A lot of my old components swapped right over, but not all of them. This frame uses a lot of updated standards and technology. It’s on the bleeding edge of bike tech, a place I swore I’d never go… at least I have my Pugsley to keep my head out of the clouds.
The 2018 Trek Crockett has the following:
- 12mm Thru-axle dropouts, front and rear
- BB86.5 Bottom Bracket shell
- Flat-mount disc brakes
- Internal cable routing
- Stranglehold dropouts
Each one of these fancy features was a pain in my rear, but I persevered, and it was worth it.
My only relation to thru-axle was the plethora of quick-release wheels on Ebay as the old standard started its death-spiral. It’s easy to find old QR mountain bike wheels with super-narrow rims if you’re building up a cross-check or something.
At any rate, having tried it out, I’m sold. It’s very easy to drop out the rear wheel for a flat tire, and it’s great knowing that everything’s 100% straight when you mount it in (no more brake rub!). And speaking of brakes, there’s virtually no disc rub when you hammer on the pedals. That wheel stays locked and you can run the pads as close to the rotor as you please. It’s quite beautiful…
I did have to have a new front wheel built around a thru-axle hub. I now have Hope in the front and rear, and that’s great, because the hubs are easily convertible between standards. I knocked out the old axle with a plastic hammer and the edge of my workbench, with reckless abandon, and slammed in the new one using a lockring tool. Don’t try this at home.
Press-Fit Bottom Brackets
Screw press-fit. There, I said it! The press-fit was almost a dealbreaker. I don’t care how stiff the power transfer is, give me good old-fashioned english-threaded every time.
But, beggars can’t be choosers, so I used a Wheels Mfg. converter bottom bracket, which screws into the shell and lets me reuse my old boat anchor, the Sram Rival crank.
Flat-Mount Disc Brakes
I don’t know what flat-mount is for. I really don’t. Aesthetics? Slightly stiffer brake transfer? I don’t know. All I know is, I had to buy new brakes.
My Paul Klampers eased my pain by having excellent resale value, and Shimano put on the final band-aid with their new and very reasonably priced flat-mount mechanicals. Like all Shimano tech, these brakes come with a very sexy name, the BR-RS350. The stopping power of these brakes mated to my SRAM levers actually feels a little more powerful than the Klampers. I know, I hate to say it.

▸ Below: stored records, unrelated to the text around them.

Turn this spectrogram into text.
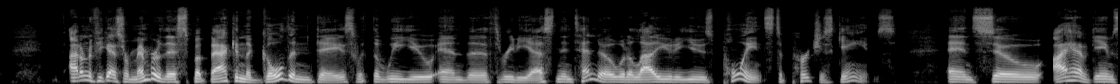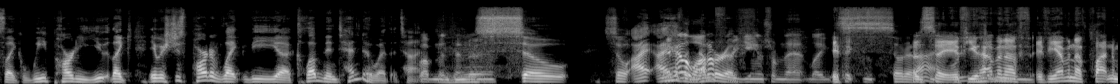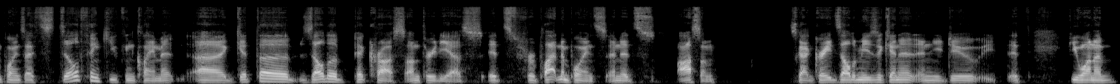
I don't know if you guys remember this, but back in the golden days with the Wii U and the 3DS, Nintendo would allow you to use points to purchase games. And so I have games like Wii Party U, like it was just part of like the uh, Club Nintendo at the time. Club Mhm. Nintendo. So, so I, I, I, have got a lot of free of games from that. Like, It's- So did I. Let's say if you have enough if you have enough platinum points, I still think you can claim it. Uh, get the Zelda Picross on 3DS. It's for platinum points and it's awesome. It's got great Zelda music in it, and you do it if you want to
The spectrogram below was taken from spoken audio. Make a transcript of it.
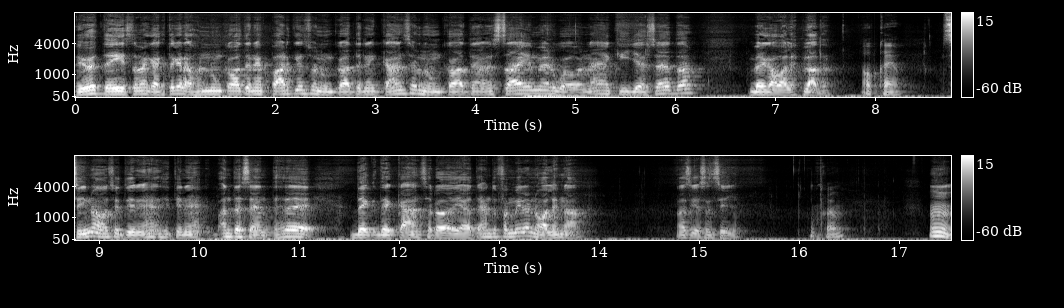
Ellos te dicen, venga, este carajo nunca va a tener Parkinson, nunca va a tener cáncer, nunca va a tener Alzheimer, huevona X, Y, Z. Verga, vales plata. Ok. Si no, si tienes, si tienes antecedentes de, de, de cáncer o de diabetes en tu familia, no vales nada. Así de sencillo. ok. Mm.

Maybe there is something to all the trickle-down tech on these, which practically scream “Hydraulics.” They’re not. They’re cable-actuated like God intended.
Internal Cable Routing
It was really tricky setting up the housing on this bike. I didn’t have to fish a cable through the frame (thankfully), but I did have to cut and size the housing to make some very tight turns. The rear brake cable goes through a bent noodle ferrule, shoots through a hole in the left chainstay, swings around the bottom bracket, through a small plastic clip, and then tucks neatly into the downtube, only to rocket back out again on the other side. It’s not the cleanest routing job I’ve ever done, but it’ll do.
The internal routing is totally irrelevant for me, of course, since I don’t race cyclocross, and I don’t think it looks amazing either. Whatever. I can deal!
What an evocative name. This is a piece of tech I can absolutely get behind. I was already eyeing this dropout on last year’s fatbikes with envy. It’s such an excellent singlespeed dropout. Your rear wheel stays completely locked in, with no chance of slipping, and you can dial in your chain tension like you’re tuning a violin. No more track slack!
As icing on the cake, I picked up a retro-colorway Oveja Negra 1/2 Pack. This is actually my third one – I keep giving them away to friends. You can pry this purple and teal one out of my cold, dead hands, though.
Everything is set up just the way I like it, and I’m putting down 30+ miles a day just rolling around on all the little trail systems scattered through Western Mass. I’ll pick up some side-loading water bottle cages and take my time getting to know this frame.
Is it the gravel bike to end all gravel bikes? Ask me in 10,000 miles.